Gov. Rick Scott’s veto of $3 million to study school technology may prevent the state from spending $60 million set aside in the budget for technology.
One study says there are at least 188 public and charter schools named for Confederate leaders. Florida has already recently grappled with controversy over the name of one public high school. Now there is a growing chorus of those who wish to rename them nationwide.
Seeking to prevent head off poor performing schools expanding from one district to another, the State Board of Education took measures to require applicants of new charter schools to disclose past problems on new application forms.
John O'Connor / StateImpact Florida
Gov. Rick Scott issued a record amount of budget vetoes Tuesday, including many education projects.
Gov. Rick Scott’s budget veto list broke records Tuesday, and education projects weren’t spared despite Scott’s emphasis on K-12 funding this year.

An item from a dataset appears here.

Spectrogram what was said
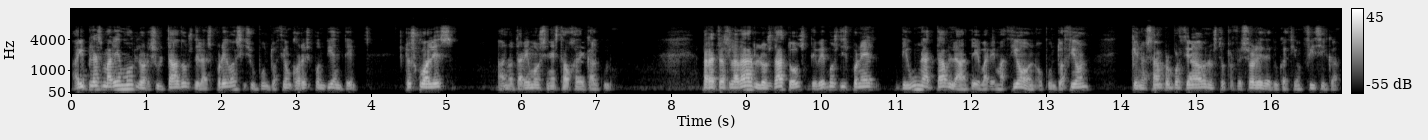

In total, Scott vetoed $461.4 million from the now $78.7 billion spending plan. Scott signed the plan in private Tuesday and the budget takes effect July 1.
Among the largest items Scott trimmed was $15 million for the University of Central Florida to build a campus in downtown Orlando. Many of the education cuts were for new campus buildings or renovations: $8 million to renovate Norman Hall at the University of Florida; $5 million to buy land for Florida International University; $3 million to treat mold at FIU; $3 million for a new southern campus for Hillsborough Community College.
Scott also eliminated money for programs K-12 school districts rely on, such as $1.5 million for Teach for America. Teach for America plucks recent college grads from campus and runs them through a boot camp training program. Critics say TFA provides inadequate training, but Miami-Dade and other large Florida districts rely on TFA to bolster their teacher roster.
Several states have been shifting money they provide for scholarships for financially needy students to more merit based scholarships that tend to benefit students from well-off families. This often leaves low-income students with fewer options to fund their educations. In Florida almost half of low-income students were denied funds last year.